Cesena v. Cesena [103 Cal.App.2d 212]
Cesena v. Cesena, 103 Cal.App.2d 212
[Civ. Nos. 14530, 14554.
First Dist., Div. Two.
Apr. 2, 1951.]
MADELINE I. CESENA, Appellant, v. EARL CESENA, Respondent.
Crabbe & Streiff for Appellant.
J. Thaddeus Cline for Respondent.
NOURSE, P. J.
The plaintiff in an action for a divorce brings two appeals -- the first from an order refusing to vacate the final decree and to hold the defendant in contempt of court for an alleged failure to comply with the terms of the interlocutory decree, and denying plaintiff counsel fees in connection with the hearing of the order to show cause; the second from an order denying counsel fees to plaintiff for prosecuting such appeal. The only debatable question raised is whether the trial court abused its discretion in denying plaintiff counsel fees in relation to the hearing on the order to show cause in re contempt.
The main appeal from the order refusing to adjudge defendant guilty of contempt is not open to debate since section 1222 of the Code of Civil Procedure makes such judgment, or order, "final and conclusive." (5 Cal.Jur. Contempt, ? 49, p. 954; Thomas v. Thomas, 4 Cal.App.2d 317 [40 P.2d 581].)  Insofar as that appeal relates to the denial of the motion to abate the final decree it is frivolous since the property rights of the parties were settled in the interlocutory decree. Hence the trial court could not, by setting aside the final decree, readjudicate the rights of the parties in the community property. (Estate of Hughes, 80 Cal.App.2d 550, 555 [182 P.2d 253].)
 However, the notice of appeal also designates the refusal of the trial court to award to plaintiff fees "in connection therewith," i.e., the hearing on the order to show cause in re contempt. The final decree of divorce was granted July 20, 1948. The order to show cause in re contempt was [103 Cal.App.2d 214] filed December 18, 1948. Assuming for the purpose of the decision only that the trial court had jurisdiction to award counsel fees when no "action for divorce is pending" (Civil Code, ? 137) it must be conceded that the power to grant such fees rests in the discretion of the trial court. (Kellett v. Kellett, 2 Cal.2d 45 [39 P.2d 203]; Perry v. Perry, 93 Cal.App.2d 720, 728 [209 P.2d 847].) There is no showing here that the trial court abused that discretion since the contempt proceedings were not founded on any justiciable ground.

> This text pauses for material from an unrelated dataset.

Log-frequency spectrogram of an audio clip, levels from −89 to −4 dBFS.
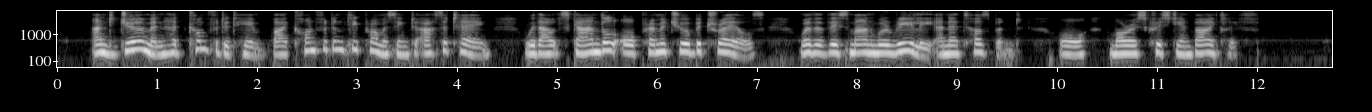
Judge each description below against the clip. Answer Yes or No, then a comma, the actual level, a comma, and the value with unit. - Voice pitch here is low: No, high, 205 Hz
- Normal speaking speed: No, slow, 120 wpm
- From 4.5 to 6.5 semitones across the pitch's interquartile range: No, average, 3.0 semitones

 On the second appeal where appellant seeks counsel fees and costs on the appeal little need be said. Since the portion of the appeal relating to the contempt order was from a nonappealable order and the portion seeking to abate the final decree was frivolous, no counsel fees should have been allowed. If appellant had limited her appeal to the only portion of the order appealable--the denial of counsel fees--the costs and expenses of prosecuting the appeal would have been greatly limited.  The awarding of counsel fees and costs on appeal is within the discretion of the trial court. (Argabrite v. Argabrite, 56 Cal.App. 650 [206 P. 81]; Rozzi v. Rozzi, 86 Cal.App.2d 535 [195 P.2d 464].) We find no abuse of discretion.
Both orders are affirmed.
Dooling, J., and Schottky, J. pro tem., concurred.